“Every time I get to go and share the message and keep somebody from using that stuff, it really gives me the sense of, ‘Hey, I’m helping prevent someone from going through what I went through,” Trentham said. “Winning the award has heightened the awareness of our program and allows us to get our word out more.”
The Tobacco Tour includes Greg Bilby, the Cherokee Nation public health educator and tour originator, Cherokee storyteller Robert Lewis and Guinness Book 15-time world record-holder Brian Jackson, often called the “I Believe Guy.” Trentham follows Lewis and Jackson’s captivating stories and feats by sharing his own story and letting kids examine his scars close up.
“This really is a team effort,” Trentham said. “We try to involve the kids and get their interest piqued, and let them know that the choices kids make can affect them for the rest of their lives.”
About the Cliff Niles Creative Media Award
The Cliff Niles Creative Media Award is presented to an individual or organization that has produced exceptional advertising media to promote smokeless or spit tobacco prevention and/or cessation. The award was named after Oklahoma native and tobacco prevention expert, Tommy “Cliff” Niles. Niles, a former spit tobacco user, went on to work for the Oklahoma State Department of Health as an authority on tobacco marketing with a specialty in the tobacco industry’s marketing to teenagers. Niles died in 2013 as the result of kidney cancer, a cancer commonly associated with spit tobacco use.
About the Buck Tobacco Sponsorship Award
The Buck Tobacco Sponsorship Award is presented to an individual or organization that has worked to eliminate or restrict smokeless tobacco promotion in their community. This award was inspired by the work of the Buck Tobacco Sponsorship Project, which started in California in 2002 and moved to the national level in 2005. The program has spearheaded education, advocacy, and policy change related to smokeless tobacco sponsorship of rodeos.

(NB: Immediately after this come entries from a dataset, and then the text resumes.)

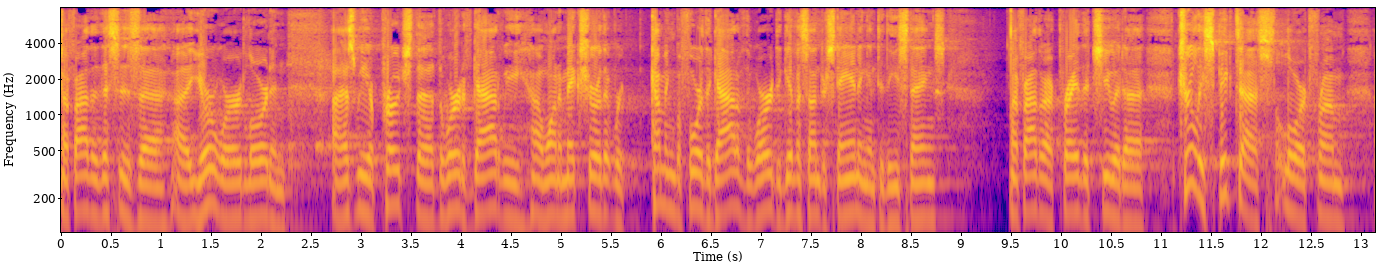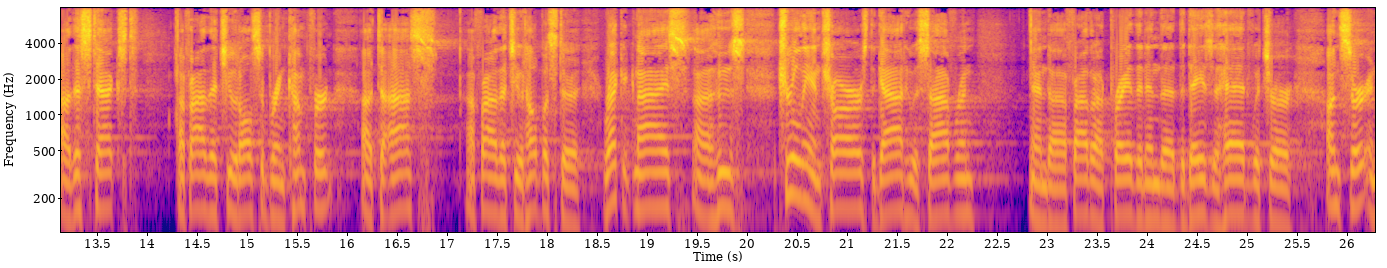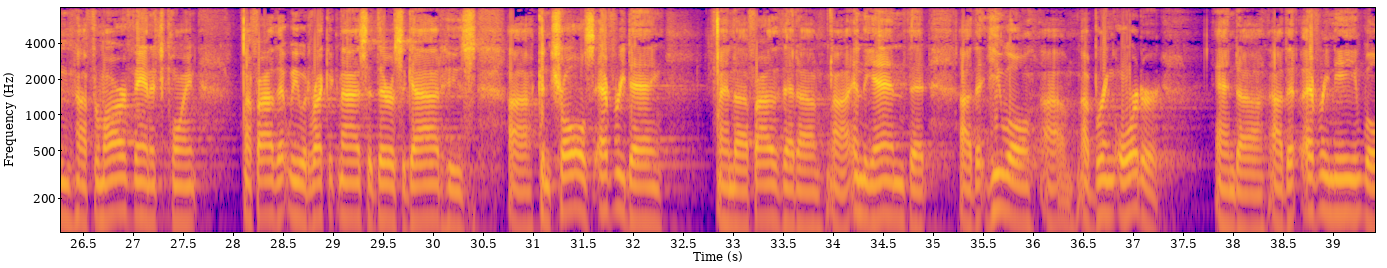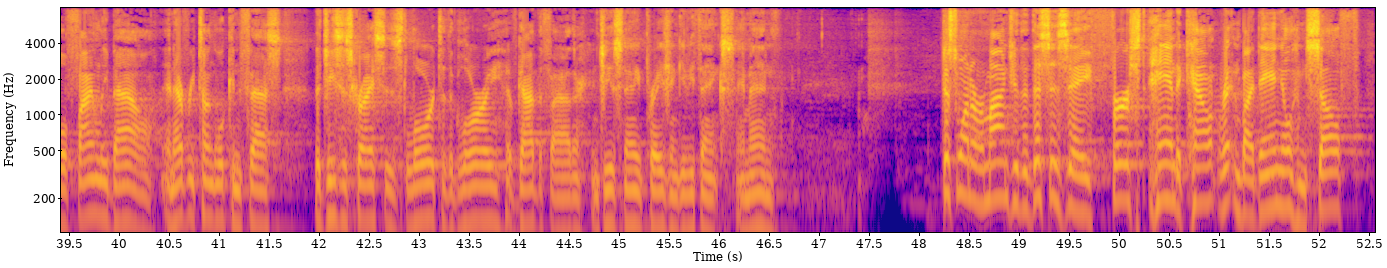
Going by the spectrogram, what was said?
Now, Father, this is your word, Lord, and as we approach the, the word of God, we want to make sure that we're coming before the God of the word to give us understanding into these things. Now, Father, I pray that you would truly speak to us, Lord, from this text. Uh, Father, that you would also bring comfort uh, to us. Uh, Father, that you would help us to recognize uh, who's truly in charge, the God who is sovereign. And uh, Father, I pray that in the, the days ahead, which are uncertain uh, from our vantage point, uh, Father, that we would recognize that there is a God who uh, controls every day. And uh, Father, that in the end, that, that you will um, bring order and that every knee will finally bow and every tongue will confess that Jesus Christ is Lord to the glory of God the Father. In Jesus' name we praise you and give you thanks. Amen. Just want to remind you that this is a first hand account written by Daniel himself.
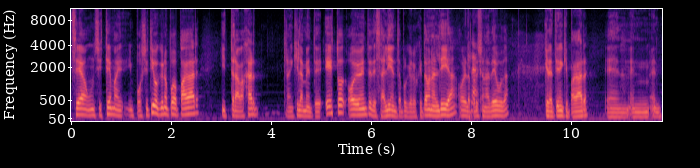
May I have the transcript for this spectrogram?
sea un sistema impositivo que uno pueda pagar y trabajar tranquilamente. Esto obviamente desalienta, porque los que estaban al día, ahora le aparece una deuda que la tienen que pagar en,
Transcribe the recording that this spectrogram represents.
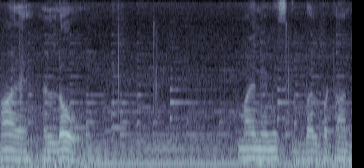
hi hello my name is Iqbal Pathan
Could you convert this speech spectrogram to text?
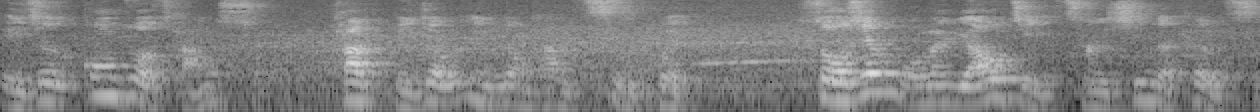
也就是工作场所，它比较应用它的智慧。首先，我们了解此星的特质。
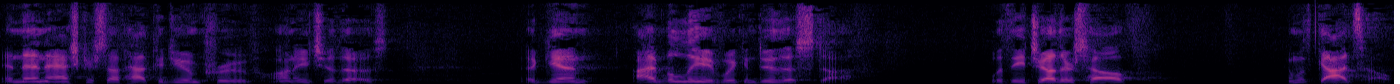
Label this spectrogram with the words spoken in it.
and then ask yourself, how could you improve on each of those? Again, I believe we can do this stuff with each other's help and with God's help.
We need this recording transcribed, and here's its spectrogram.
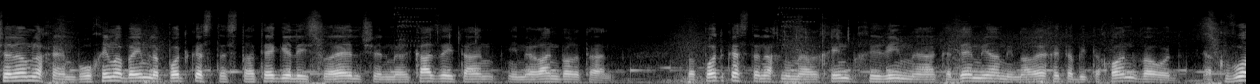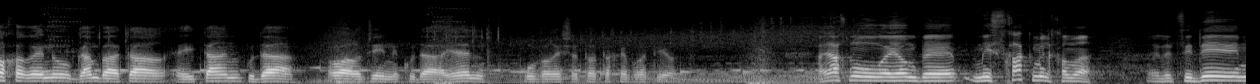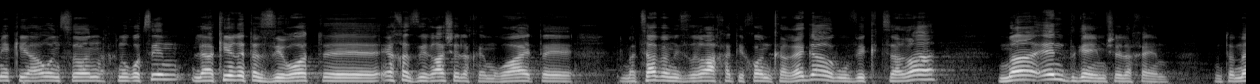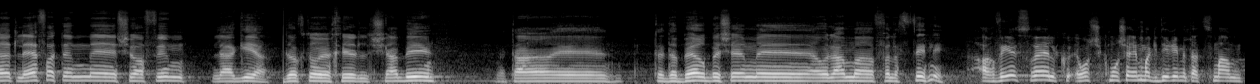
שלום לכם, ברוכים הבאים לפודקאסט אסטרטגיה לישראל של מרכז איתן עם ערן ברטל. בפודקאסט אנחנו מארחים בכירים מהאקדמיה, ממערכת הביטחון ועוד. עקבו אחרינו גם באתר איתן.org.il וברשתות החברתיות. אנחנו היום במשחק מלחמה. לצידי מיקי אהרונסון, אנחנו רוצים להכיר את הזירות, אה, איך הזירה שלכם רואה את אה, מצב המזרח התיכון כרגע, ובקצרה, מה האנד גיים שלכם? זאת אומרת, לאיפה אתם אה, שואפים להגיע? דוקטור יחיאל שבי, אתה תדבר בשם העולם הפלסטיני. ערביי ישראל, כמו שהם מגדירים את עצמם,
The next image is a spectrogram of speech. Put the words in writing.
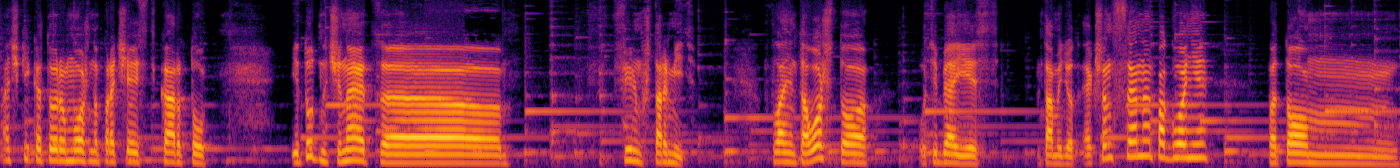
очки, которые можно прочесть карту. И тут начинает э, фильм штормить. В плане того, что у тебя есть... Там идет экшн-сцена погони, потом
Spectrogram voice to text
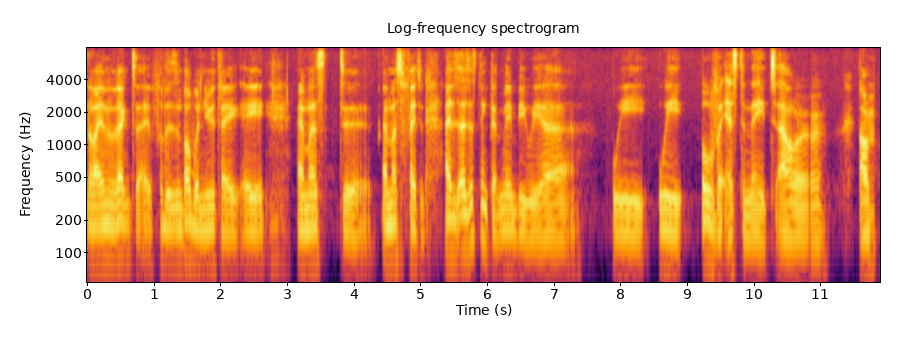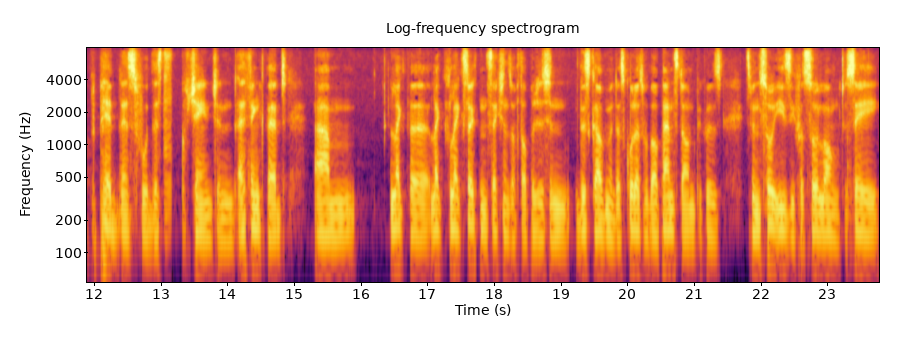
no I, in fact I, for the zimbabwean youth i i, I must uh, i must fight it I, I just think that maybe we uh we we overestimate our our preparedness for this of change and i think that um like the like like certain sections of the opposition this government has caught us with our pants down because it's been so easy for so long to say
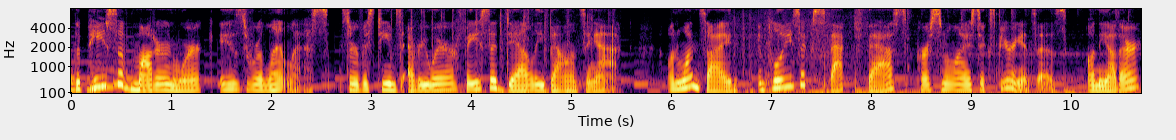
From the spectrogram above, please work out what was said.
The pace of modern work is relentless. Service teams everywhere face a daily balancing act. On one side, employees expect fast, personalized experiences. On the other,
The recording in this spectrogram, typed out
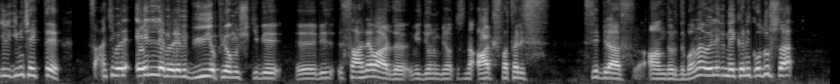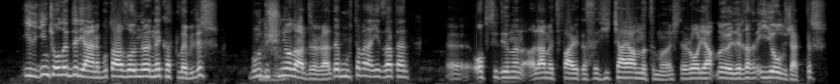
ilgimi çekti. Sanki böyle elle böyle bir büyü yapıyormuş gibi e, bir sahne vardı videonun bir noktasında. Arx Fatalis'i biraz andırdı bana. Öyle bir mekanik olursa ilginç olabilir yani. Bu tarz oyunlara ne katılabilir? Bunu Hı hı. düşünüyorlardır herhalde. Muhtemelen zaten e, Obsidian'ın alamet farikası hikaye anlatımı, işte rol yapma öğeleri zaten iyi olacaktır.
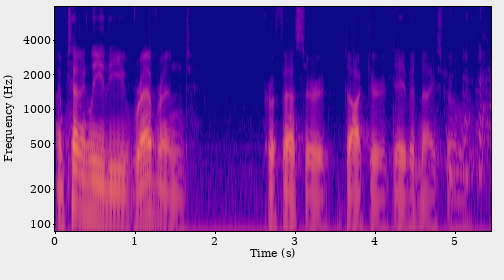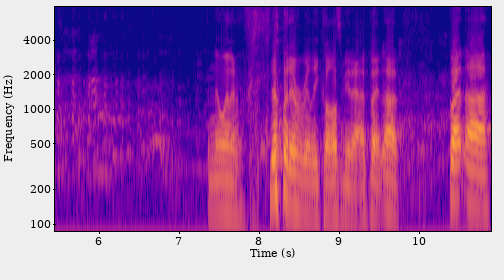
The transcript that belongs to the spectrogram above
I'm technically the Reverend Professor Dr. David Nystrom. no one ever, no one ever really calls me that, but. Uh, but uh,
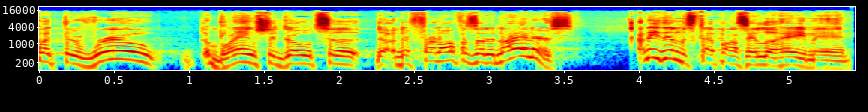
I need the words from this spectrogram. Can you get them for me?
But the real blame should go to the front office of the Niners. I need them to step out and say, look, hey, man,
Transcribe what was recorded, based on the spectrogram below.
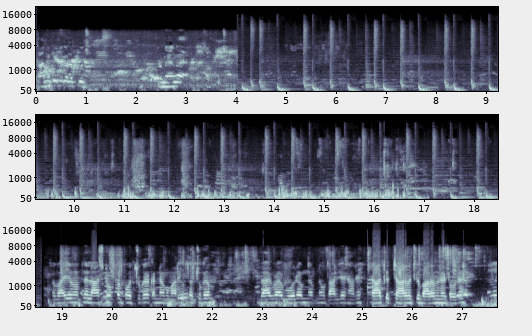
खाने पीने का सब कुछ। और महँगा है, सब कुछ। तो भाई हम अपने लास्ट स्टॉप पर पहुँच चुके हैं, कन्याकुमारी उतर चुके हैं हम। बैग वैग हो रहे हमने, अपने उतार लिए सारे। रात के चार बज के बारह मिनट हो रहे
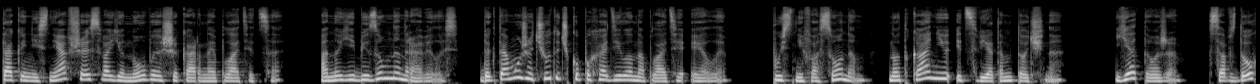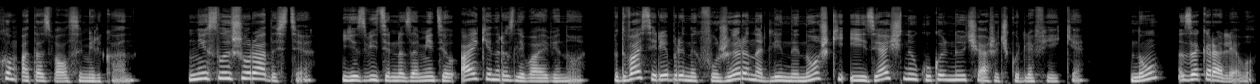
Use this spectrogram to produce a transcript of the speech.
так и не снявшая свое новое шикарное платьице. Оно ей безумно нравилось, да к тому же чуточку походило на платье Эллы. Пусть не фасоном, но тканью и цветом точно. «Я тоже», – со вздохом отозвался Мелькан. «Не слышу радости», – язвительно заметил Айкин, разливая вино в два серебряных фужера на длинной ножке и изящную кукольную чашечку для фейки. Ну, за королеву,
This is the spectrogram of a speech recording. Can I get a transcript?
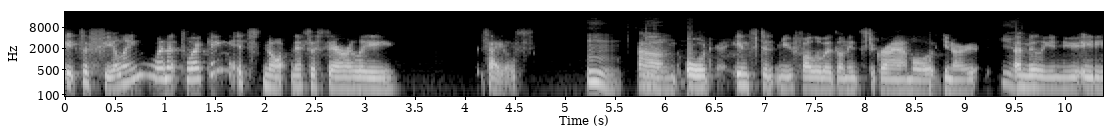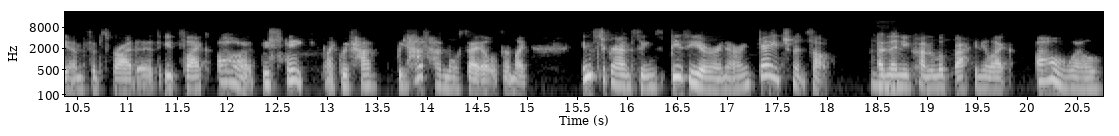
it's a feeling when it's working. It's not necessarily sales. Mm, yeah, um, or instant new followers on Instagram or, you know, yeah. a million new EDM subscribers. It's like, oh, this week, like we've had, we have had more sales and like Instagram seems busier and our engagement's up. Mm-hmm. And then you kind of look back and you're like, oh, well,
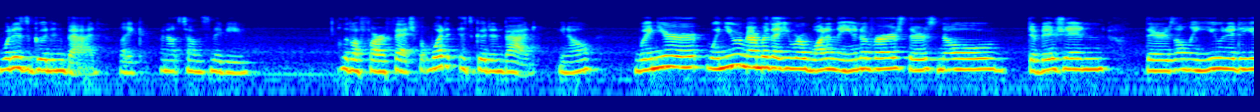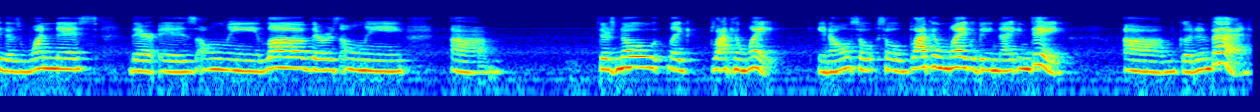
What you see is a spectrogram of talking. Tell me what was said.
what is good and bad. Like, I know it sounds maybe a little far fetched, but what is good and bad? You know, when you're when you remember that you were one in the universe, there's no division, there's only unity, there's oneness, there is only love, there is only um, there's no like black and white, you know. So so black and white would be night and day, um, good and bad,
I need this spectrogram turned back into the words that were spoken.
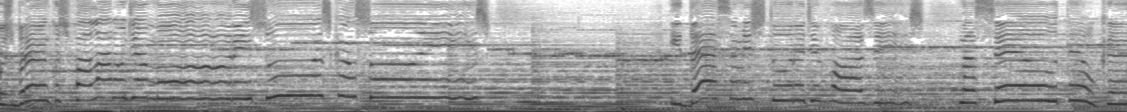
Os brancos falaram de amor em suas canções. E dessa mistura de vozes nasceu o teu canto.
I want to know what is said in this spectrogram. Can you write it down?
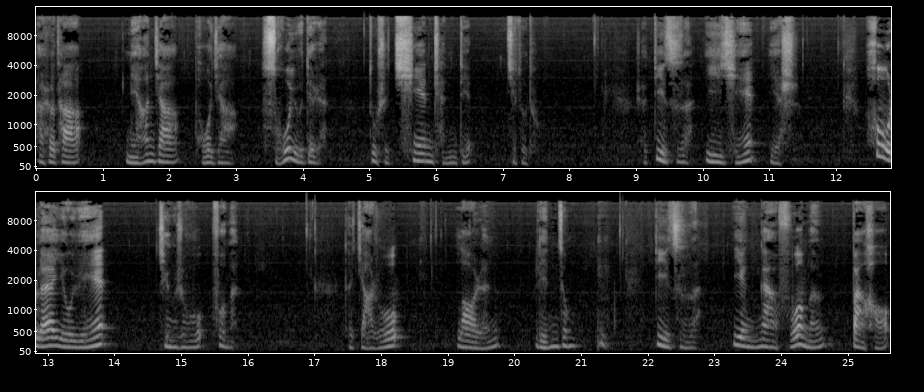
他说他娘家婆家所有的人都是虔诚的基督徒。说弟子以前也是，后来有缘进入佛门。他假如老人临终，弟子应按佛门办好，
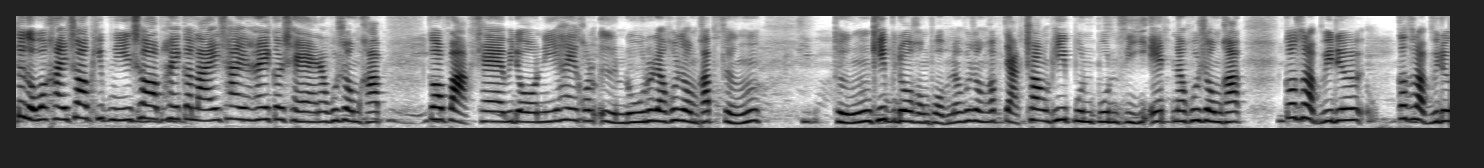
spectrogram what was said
ถ้าเกิดว่าใครชอบคลิปนี้ชอบให้ก็ไลค์ใช่ให้ก็แชร์นะผู้ชมครับ ก็ฝากแชร์วิดีโอนี้ให้คนอื่นดูด้วยนะผู้ชมครับถึงถึงคลิปวิดีโอของผมนะผู้ชมครับจากช่องพี่ปุนปุน 4S นะผู้ชมครับ ก็สำหรับวิดีโอก็สำหรับวิดีโอ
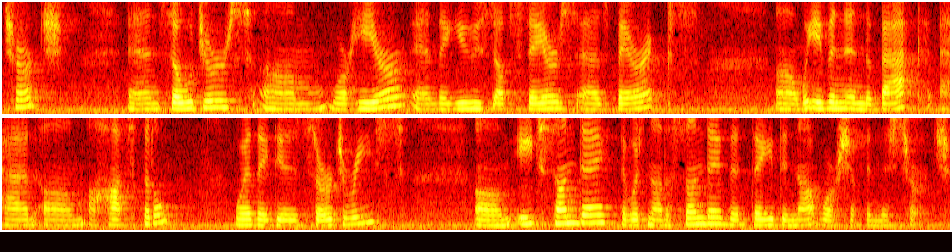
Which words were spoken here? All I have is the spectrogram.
church, and soldiers um, were here and they used upstairs as barracks. Uh, we even in the back had um, a hospital where they did surgeries. Um, each Sunday, there was not a Sunday that they did not worship in this church.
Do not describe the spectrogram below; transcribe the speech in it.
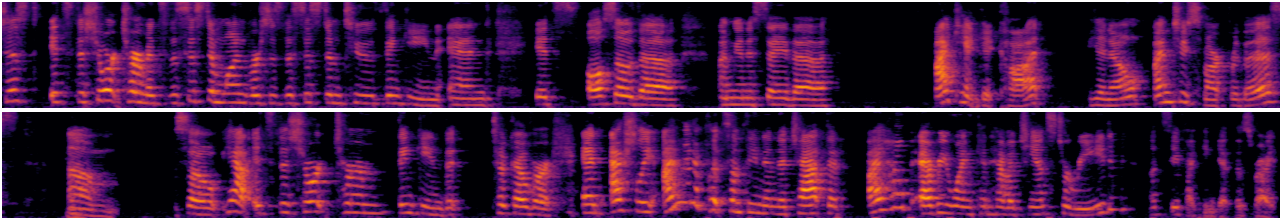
just it's the short term. It's the system one versus the system two thinking. And it's also the, I'm going to say the, I can't get caught, you know, I'm too smart for this. Yeah. Um, so yeah, it's the short term thinking that took over. And actually, I'm going to put something in the chat that I hope everyone can have a chance to read. Let's see if I can get this right.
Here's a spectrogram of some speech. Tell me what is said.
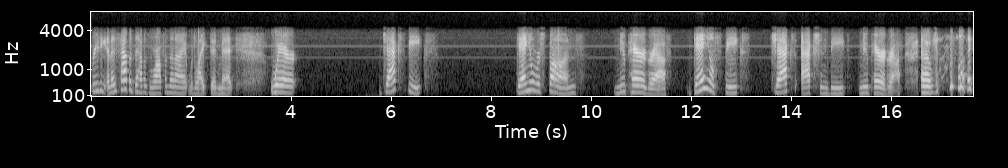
reading, and this happens. It happens more often than I would like to admit, where Jack speaks, Daniel responds, new paragraph. Daniel speaks, Jack's action beat, new paragraph. And I was like,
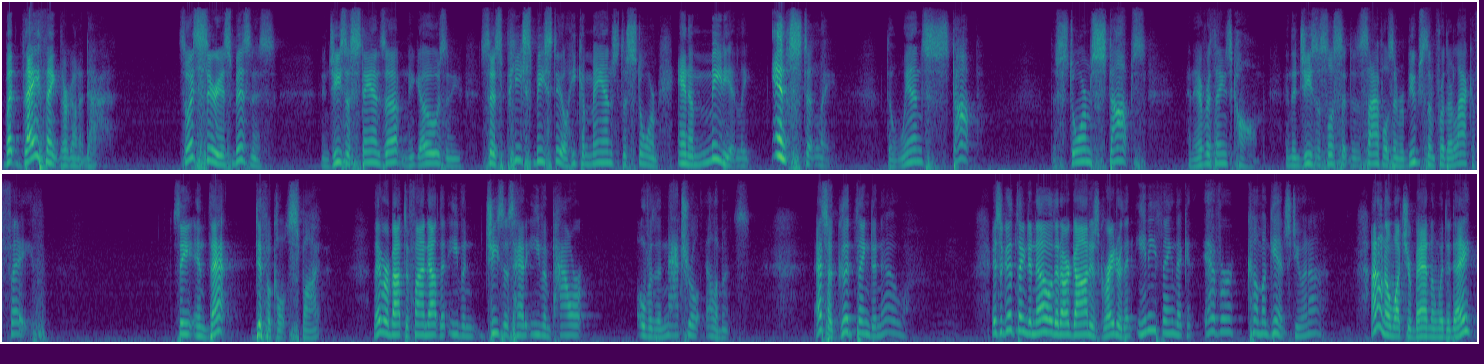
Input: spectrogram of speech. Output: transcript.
But they think they're going to die. So it's serious business. And Jesus stands up and he goes and he says, Peace be still. He commands the storm. And immediately, instantly, the winds stop, the storm stops, and everything's calm. And then Jesus looks at the disciples and rebukes them for their lack of faith. See, in that difficult spot, they were about to find out that even Jesus had even power over the natural elements. That's a good thing to know. It's a good thing to know that our God is greater than anything that could ever come against you and I. I don't know what you're battling with today.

TSET is a grant making state agency that funds the Oklahoma Tobacco Helpline, public education campaigns to improve health and grants to communities, statewide organizations, and research institutions. The TSET Board of Directors’ strategic plan focuses on reducing cancer and cardiovascular disease – the state’s leading causes of preventable death – by preventing tobacco use and obesity.